Jacki Ball is the director of government affairs at National PTA.

3 Reasons Why PTA Means So Much to Me

Anna-King-grandchildrenA few years ago, a politician said something to me that hit me to my core and helped me find my voice. He was talking about the need for prisons and said they knew whether a child would go to college or prison by how they could read in the third grade.

So I thought, if we know that children are in trouble by the third grade, the answer isn’t to build prisons, it’s to build better schools and help our kids!

I believe in education and I hope you do too—because, now more than ever, parents, grandparents, aunts, uncles and everyone who cares about children needs to speak out loudly and effectively on their behalf. And no organization helps us do that better than National PTA.

If you’ve ever had kids in your life, PTA needs no introduction. You know about the cookie dough and wrapping paper drives that your school’s PTA puts on. Sometimes they’re trying to buy nicer playground equipment or new technology. Other times they’re making sure kids have the basic supplies, like notebooks and pencils.

It might seem strange because I am a grandmother in Oklahoma who’s raised her kids, but I am still inspired to be a part of the PTA chorus of advocating for every child with one voice.
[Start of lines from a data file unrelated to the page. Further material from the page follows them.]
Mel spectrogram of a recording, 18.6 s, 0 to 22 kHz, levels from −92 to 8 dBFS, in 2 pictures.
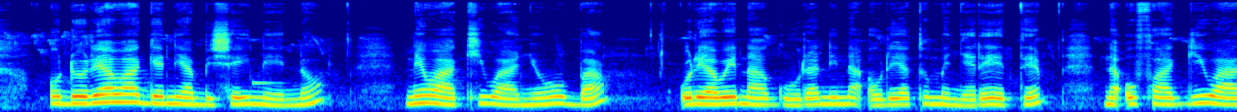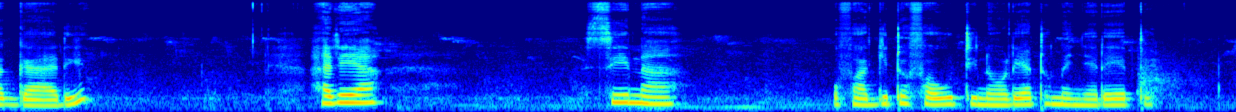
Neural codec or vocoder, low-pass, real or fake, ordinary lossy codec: none; 19.8 kHz; real; none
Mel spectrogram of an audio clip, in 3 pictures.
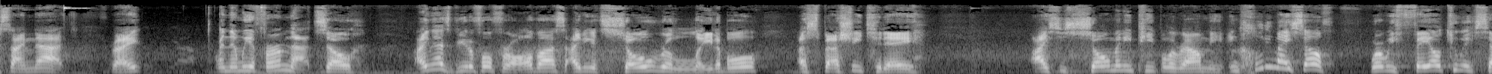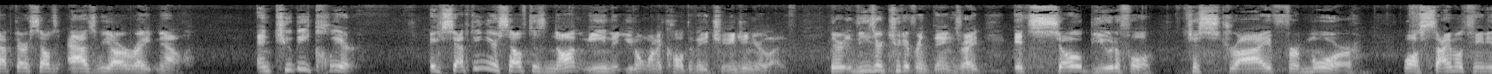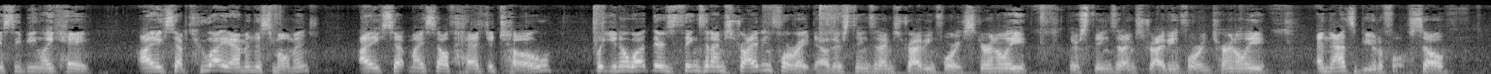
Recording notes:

Here’s why:

  • You don’t have to have a student in school to join and use your voice. To me, that’s so inspiring. It shows me what’s possible. My own children are grown, but that doesn’t mean I no longer have a vested interest in today’s kids and schools. I now advocate side by side with my children for my grandchildren. I know that when schools are good, kids have a better chance to succeed—and when kids succeed, our community and country succeeds too. With leadership and guidance from National PTA, I’ve knocked on state and federal legislators’ doors, the governor’s door, spoken up at state and school board meetings and rallied other parents and community lead­ers to get involved. And I’ve seen how we can make a difference together because you can, too.
  • It takes a village of people who care, get more involved. My daughter’s high school didn’t have a PTA when she started as a freshman. But because of family and community involvement, it now has a strong and active group of parents, grandparents, alumni, teachers (and students!), who are working on behalf of their school. Feeding over 300 students bi-weekly with the food pantry is just one thing this PTA is now doing. Because of family and community involvement, local schools where I live have resources from our school district on how to help homeless par­ents and get clothing and shelter to abused moms and kids. Because of family and community involvement, PTAs throughout Oklahoma City and the entire state of Oklahoma are talking to each other, working with each other and speaking up for kids with each other.
  • You can make every child’s dream a reality. Right now, National PTA is leading the charge to restore federal funds that have been cut from education, bring pre-kindergarten to every child, ensure safe and healthy environments in all schools, raise the bar on academic achievement so every child can reach his or her full potential, and more. Whether we’re talking about funding for pre-kindergarten or creating safe schools, this is a fight for our future.

So let’s give our kids the bright future they deserve. We need to stand together to change the world for our children and grandchildren. Will you join me by donating to National PTA, the nation’s most determined and trusted voice for children? We can make a difference!

Anna King is a member of National PTA board of directors, former president of Oklahoma PTA and is a part of the Teacher and Leader Effectiveness Commission and participates in the Oklahoma Prevention Leadership Collaborative.